→ **WHAT YOU SHOULD DO**: Reproduce every entry exactly and leave its pictures out.
◇ ◇ ◇ ◇
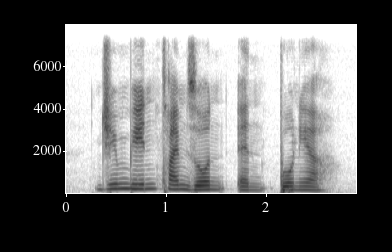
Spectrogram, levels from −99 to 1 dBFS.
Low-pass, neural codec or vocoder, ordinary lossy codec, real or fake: 7.2 kHz; vocoder, 44.1 kHz, 80 mel bands, Vocos; none; fake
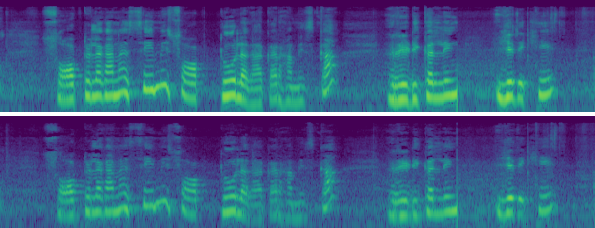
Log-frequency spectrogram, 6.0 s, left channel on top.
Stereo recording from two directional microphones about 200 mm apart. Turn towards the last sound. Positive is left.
turn(degrees=65)  # may be behind; listen again after turning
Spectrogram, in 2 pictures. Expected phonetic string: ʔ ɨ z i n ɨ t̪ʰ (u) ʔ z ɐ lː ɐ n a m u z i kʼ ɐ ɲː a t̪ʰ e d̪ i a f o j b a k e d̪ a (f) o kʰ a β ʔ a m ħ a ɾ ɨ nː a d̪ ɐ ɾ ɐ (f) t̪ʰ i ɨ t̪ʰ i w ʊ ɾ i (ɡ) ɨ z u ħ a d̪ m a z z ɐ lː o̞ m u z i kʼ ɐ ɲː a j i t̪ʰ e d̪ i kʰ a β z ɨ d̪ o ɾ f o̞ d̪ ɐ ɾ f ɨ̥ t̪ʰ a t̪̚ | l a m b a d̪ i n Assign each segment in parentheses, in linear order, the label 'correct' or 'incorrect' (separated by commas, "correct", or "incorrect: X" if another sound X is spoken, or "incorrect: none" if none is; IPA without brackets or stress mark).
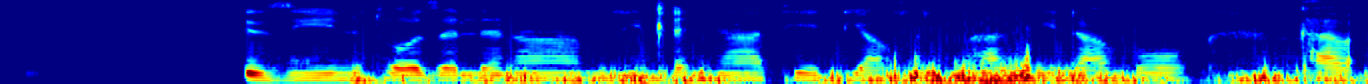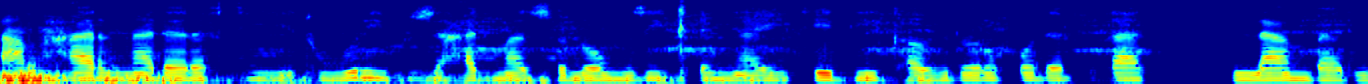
incorrect: o, correct, correct, incorrect: b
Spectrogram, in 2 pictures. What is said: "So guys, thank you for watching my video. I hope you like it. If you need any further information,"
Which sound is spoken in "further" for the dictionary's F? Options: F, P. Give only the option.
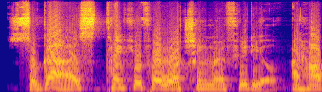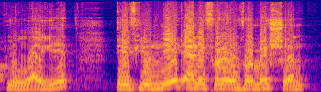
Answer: F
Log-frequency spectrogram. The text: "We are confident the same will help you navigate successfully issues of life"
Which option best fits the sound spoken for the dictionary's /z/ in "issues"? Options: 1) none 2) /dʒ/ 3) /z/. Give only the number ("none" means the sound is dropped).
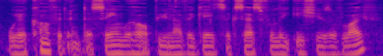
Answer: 3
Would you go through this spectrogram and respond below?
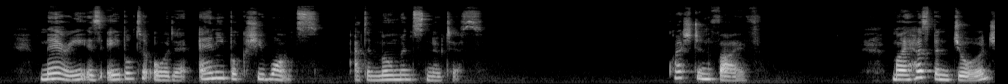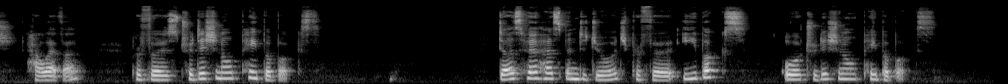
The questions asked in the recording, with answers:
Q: Does her husband George prefer e-books or traditional paper books?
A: He prefers traditional paper books.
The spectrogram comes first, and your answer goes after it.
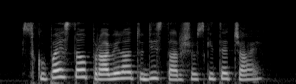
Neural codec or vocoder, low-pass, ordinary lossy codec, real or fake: none; 7.2 kHz; none; real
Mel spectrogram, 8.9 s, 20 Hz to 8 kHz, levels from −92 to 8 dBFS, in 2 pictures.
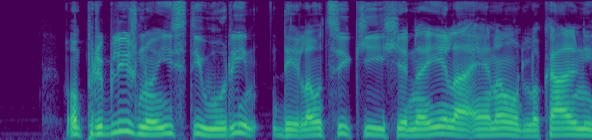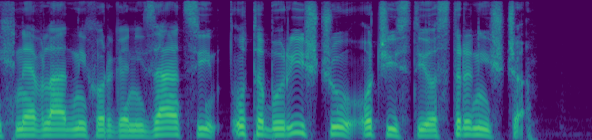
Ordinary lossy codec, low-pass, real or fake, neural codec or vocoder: none; none; real; none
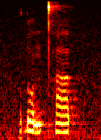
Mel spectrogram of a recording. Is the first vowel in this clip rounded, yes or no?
yes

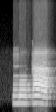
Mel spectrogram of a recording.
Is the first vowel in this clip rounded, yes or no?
yes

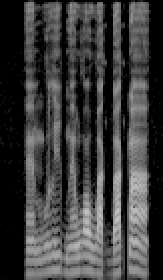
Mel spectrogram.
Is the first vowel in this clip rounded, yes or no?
no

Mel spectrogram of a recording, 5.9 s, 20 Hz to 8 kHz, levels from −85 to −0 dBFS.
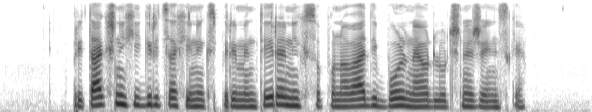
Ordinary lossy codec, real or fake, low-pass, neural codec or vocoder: none; real; 7.2 kHz; none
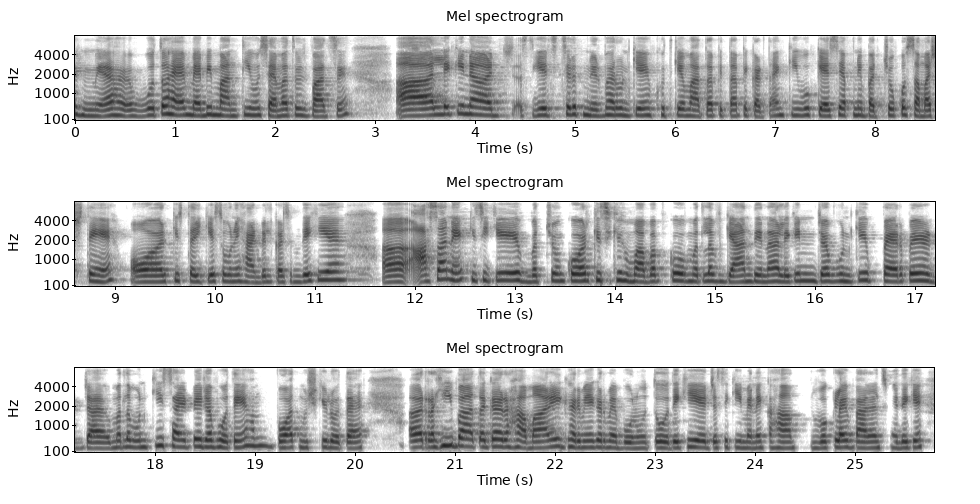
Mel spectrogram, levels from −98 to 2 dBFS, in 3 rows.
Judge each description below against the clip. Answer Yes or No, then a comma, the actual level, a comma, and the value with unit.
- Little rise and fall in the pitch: Yes, narrow, 2.3 semitones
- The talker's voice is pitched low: No, high, 230 Hz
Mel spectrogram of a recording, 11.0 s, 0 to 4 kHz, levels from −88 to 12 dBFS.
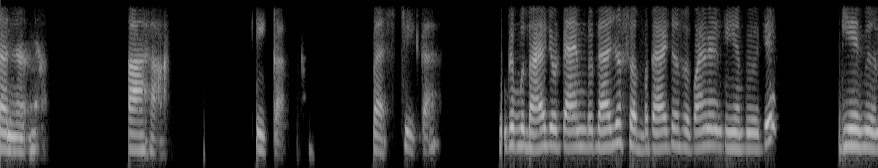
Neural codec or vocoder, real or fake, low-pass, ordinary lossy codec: codec, 16 kHz, 1 kbps, X-Codec, HuBERT features, trained on general audio; fake; 3.6 kHz; none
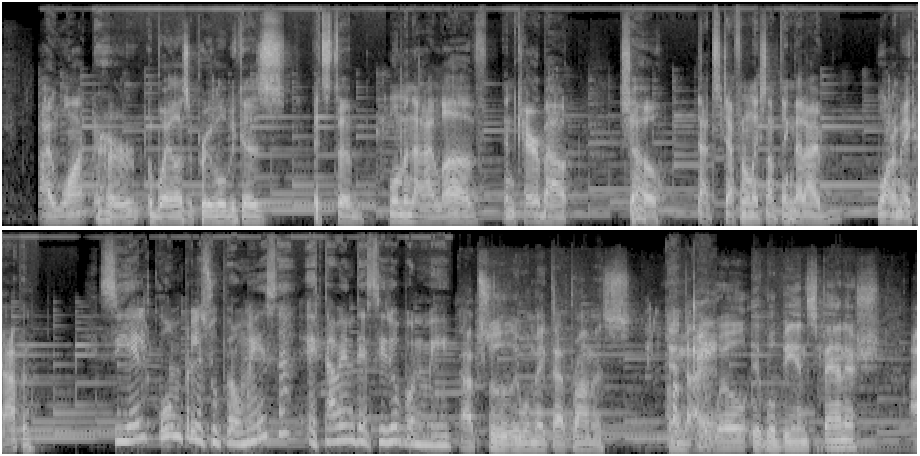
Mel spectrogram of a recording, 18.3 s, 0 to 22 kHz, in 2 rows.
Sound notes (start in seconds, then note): 10.4 speaks Spanish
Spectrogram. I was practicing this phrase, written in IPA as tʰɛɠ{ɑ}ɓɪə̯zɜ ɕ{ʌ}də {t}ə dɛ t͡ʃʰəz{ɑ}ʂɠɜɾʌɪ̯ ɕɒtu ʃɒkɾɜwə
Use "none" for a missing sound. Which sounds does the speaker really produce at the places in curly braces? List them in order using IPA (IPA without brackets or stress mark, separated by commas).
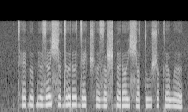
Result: ə, ʌ, ɾ, ɑ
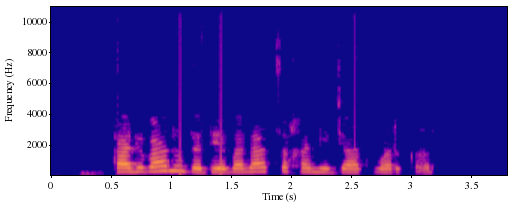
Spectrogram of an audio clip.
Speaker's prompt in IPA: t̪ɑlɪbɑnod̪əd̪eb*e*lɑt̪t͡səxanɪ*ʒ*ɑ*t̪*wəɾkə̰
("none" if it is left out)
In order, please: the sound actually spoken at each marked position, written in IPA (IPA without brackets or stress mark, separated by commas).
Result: a, d͡ʒ, t̪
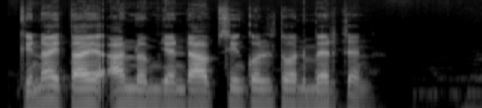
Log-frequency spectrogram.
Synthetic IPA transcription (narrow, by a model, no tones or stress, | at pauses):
kinajt̪ajʔa̰nːomɲenɖapsiŋkolt̪onmeɾt̪en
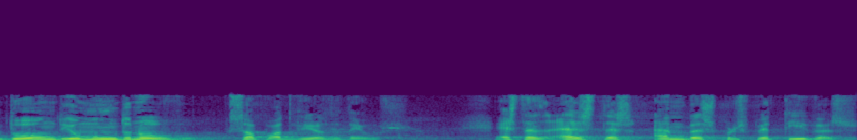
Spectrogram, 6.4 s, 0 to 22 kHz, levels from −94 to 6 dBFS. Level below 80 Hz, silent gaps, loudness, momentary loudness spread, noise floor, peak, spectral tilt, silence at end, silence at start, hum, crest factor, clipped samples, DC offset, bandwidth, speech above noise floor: -68 dBFS; none; -21 LUFS; 17 LU; -57 dBFS; -6 dBFS; -6.5 dB/octave; 0.1 s; 0 s; none; 16 dB; under 0.1%; under 0.1%; 7.2 kHz; 37 dB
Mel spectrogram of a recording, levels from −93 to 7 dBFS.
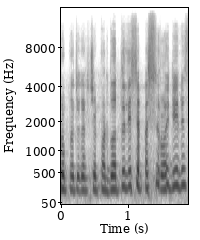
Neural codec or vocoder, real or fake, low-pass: codec, 32 kHz, 1.9 kbps, SNAC; fake; 14.4 kHz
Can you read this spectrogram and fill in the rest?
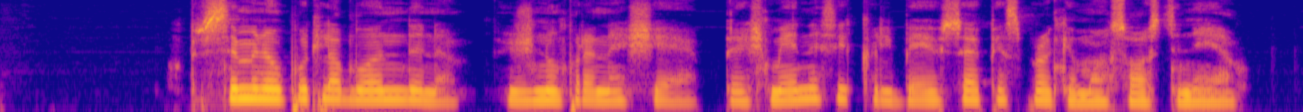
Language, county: Lithuanian, Kaunas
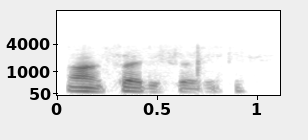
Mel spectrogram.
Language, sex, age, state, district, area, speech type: Kannada, male, 18-30, Karnataka, Udupi, rural, conversation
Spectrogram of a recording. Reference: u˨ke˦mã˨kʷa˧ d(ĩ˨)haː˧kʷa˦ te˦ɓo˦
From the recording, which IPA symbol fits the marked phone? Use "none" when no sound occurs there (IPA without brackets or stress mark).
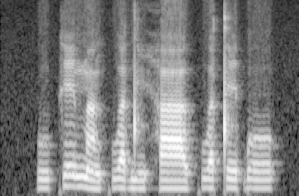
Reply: ĩ˨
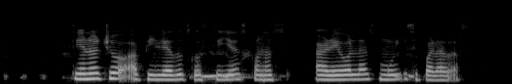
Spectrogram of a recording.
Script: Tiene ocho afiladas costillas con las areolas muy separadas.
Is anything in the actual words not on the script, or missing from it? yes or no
no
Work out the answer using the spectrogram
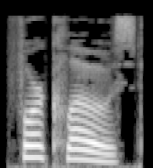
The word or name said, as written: foreclosed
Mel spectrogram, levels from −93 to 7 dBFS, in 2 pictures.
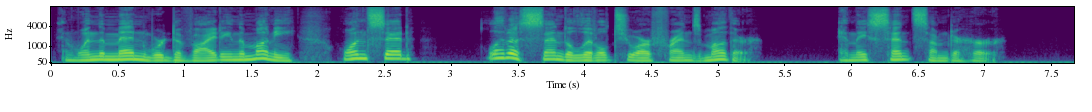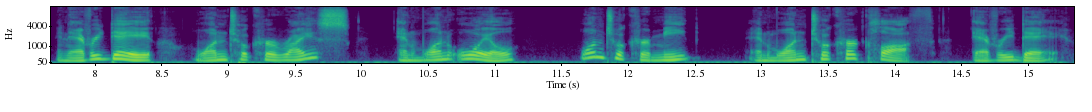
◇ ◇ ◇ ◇
→ **REPLY**:
Spectrogram, levels from −99 to 1 dBFS.
Low-pass, neural codec or vocoder, ordinary lossy codec, real or fake: 7.2 kHz; vocoder, 44.1 kHz, 80 mel bands, Vocos; none; fake
Log-frequency spectrogram, 6.0 s, left channel on top.
Stereo recording from two directional microphones about 200 mm apart. Turn towards the last sound. Positive is left.
turn(degrees=65)  # may be behind; listen again after turning
Spectrogram, in 2 pictures. Expected phonetic string: ʔ ɨ z i n ɨ t̪ʰ (u) ʔ z ɐ lː ɐ n a m u z i kʼ ɐ ɲː a t̪ʰ e d̪ i a f o j b a k e d̪ a (f) o kʰ a β ʔ a m ħ a ɾ ɨ nː a d̪ ɐ ɾ ɐ (f) t̪ʰ i ɨ t̪ʰ i w ʊ ɾ i (ɡ) ɨ z u ħ a d̪ m a z z ɐ lː o̞ m u z i kʼ ɐ ɲː a j i t̪ʰ e d̪ i kʰ a β z ɨ d̪ o ɾ f o̞ d̪ ɐ ɾ f ɨ̥ t̪ʰ a t̪̚ | l a m b a d̪ i n Assign each segment in parentheses, in linear order, the label 'correct' or 'incorrect' (separated by commas, "correct", or "incorrect: X" if another sound X is spoken, or "incorrect: none" if none is; IPA without brackets or stress mark).
incorrect: o, correct, correct, incorrect: b
Spectrogram, in 2 pictures. What is said: "So guys, thank you for watching my video. I hope you like it. If you need any further information,"
Which sound is spoken in "further" for the dictionary's F? Options: F, P. Give only the option.
Answer: F
Log-frequency spectrogram. The text: "We are confident the same will help you navigate successfully issues of life"
Which option best fits the sound spoken for the dictionary's /z/ in "issues"? Options: 1) none 2) /dʒ/ 3) /z/. Give only the number ("none" means the sound is dropped).
Answer: 3
Would you go through this spectrogram and respond below?
The questions asked in the recording, with answers:
Q: Does her husband George prefer e-books or traditional paper books?
A: He prefers traditional paper books.
The spectrogram comes first, and your answer goes after it.
Neural codec or vocoder, low-pass, ordinary lossy codec, real or fake: none; 7.2 kHz; none; real
Mel spectrogram, 8.9 s, 20 Hz to 8 kHz, levels from −92 to 8 dBFS, in 2 pictures.
Ordinary lossy codec, low-pass, real or fake, neural codec or vocoder: none; none; real; none
Mel spectrogram of a recording. Is the first vowel in this clip rounded, yes or no?
yes

Mel spectrogram of a recording.
Is the first vowel in this clip rounded, yes or no?
yes

Mel spectrogram.
Is the first vowel in this clip rounded, yes or no?
no

Mel spectrogram of a recording, 5.9 s, 20 Hz to 8 kHz, levels from −85 to −0 dBFS.
Ordinary lossy codec, real or fake, low-pass, neural codec or vocoder: none; real; 7.2 kHz; none
Mel spectrogram, levels from −98 to 2 dBFS, in 3 rows.
Judge each description below against the clip. Answer Yes or No, then a comma, the actual level, a comma, and the value with unit.
- Little rise and fall in the pitch: Yes, narrow, 2.3 semitones
- The talker's voice is pitched low: No, high, 230 Hz
Mel spectrogram of a recording, 11.0 s, 0 to 4 kHz, levels from −88 to 12 dBFS.
Neural codec or vocoder, real or fake, low-pass, ordinary lossy codec: codec, 16 kHz, 1 kbps, X-Codec, HuBERT features, trained on general audio; fake; 3.6 kHz; none
Mel spectrogram of a recording, 18.3 s, 0 to 22 kHz, in 2 rows.
Sound notes (start in seconds, then note): 10.4 speaks Spanish
Spectrogram. I was practicing this phrase, written in IPA as tʰɛɠ{ɑ}ɓɪə̯zɜ ɕ{ʌ}də {t}ə dɛ t͡ʃʰəz{ɑ}ʂɠɜɾʌɪ̯ ɕɒtu ʃɒkɾɜwə
Use "none" for a missing sound. Which sounds does the speaker really produce at the places in curly braces? List them in order using IPA (IPA without brackets or stress mark, separated by commas).
Result: ə, ʌ, ɾ, ɑ
Spectrogram of an audio clip.
Speaker's prompt in IPA: t̪ɑlɪbɑnod̪əd̪eb*e*lɑt̪t͡səxanɪ*ʒ*ɑ*t̪*wəɾkə̰
("none" if it is left out)
In order, please: the sound actually spoken at each marked position, written in IPA (IPA without brackets or stress mark, separated by commas).
Result: a, d͡ʒ, t̪
Log-frequency spectrogram.
Synthetic IPA transcription (narrow, by a model, no tones or stress, | at pauses):
kinajt̪ajʔa̰nːomɲenɖapsiŋkolt̪onmeɾt̪en
Spectrogram, 6.4 s, 0 to 22 kHz, levels from −94 to 6 dBFS. Level below 80 Hz, silent gaps, loudness, momentary loudness spread, noise floor, peak, spectral tilt, silence at end, silence at start, hum, crest factor, clipped samples, DC offset, bandwidth, speech above noise floor: -68 dBFS; none; -21 LUFS; 17 LU; -57 dBFS; -6 dBFS; -6.5 dB/octave; 0.1 s; 0 s; none; 16 dB; under 0.1%; under 0.1%; 7.2 kHz; 37 dB
Mel spectrogram of a recording, levels from −93 to 7 dBFS.
Neural codec or vocoder, real or fake, low-pass: codec, 32 kHz, 1.9 kbps, SNAC; fake; 14.4 kHz
Can you read this spectrogram and fill in the rest?
Language, county: Lithuanian, Kaunas
Mel spectrogram.
Language, sex, age, state, district, area, speech type: Kannada, male, 18-30, Karnataka, Udupi, rural, conversation
Spectrogram of a recording. Reference: u˨ke˦mã˨kʷa˧ d(ĩ˨)haː˧kʷa˦ te˦ɓo˦
From the recording, which IPA symbol fits the marked phone? Use "none" when no sound occurs there (IPA without brackets or stress mark).
Reply: ĩ˨
Spectrogram of a recording.
Script: Tiene ocho afiladas costillas con las areolas muy separadas.
Is anything in the actual words not on the script, or missing from it? yes or no
no
Work out the answer using the spectrogram
The word or name said, as written: foreclosed
Mel spectrogram, levels from −93 to 7 dBFS, in 2 pictures.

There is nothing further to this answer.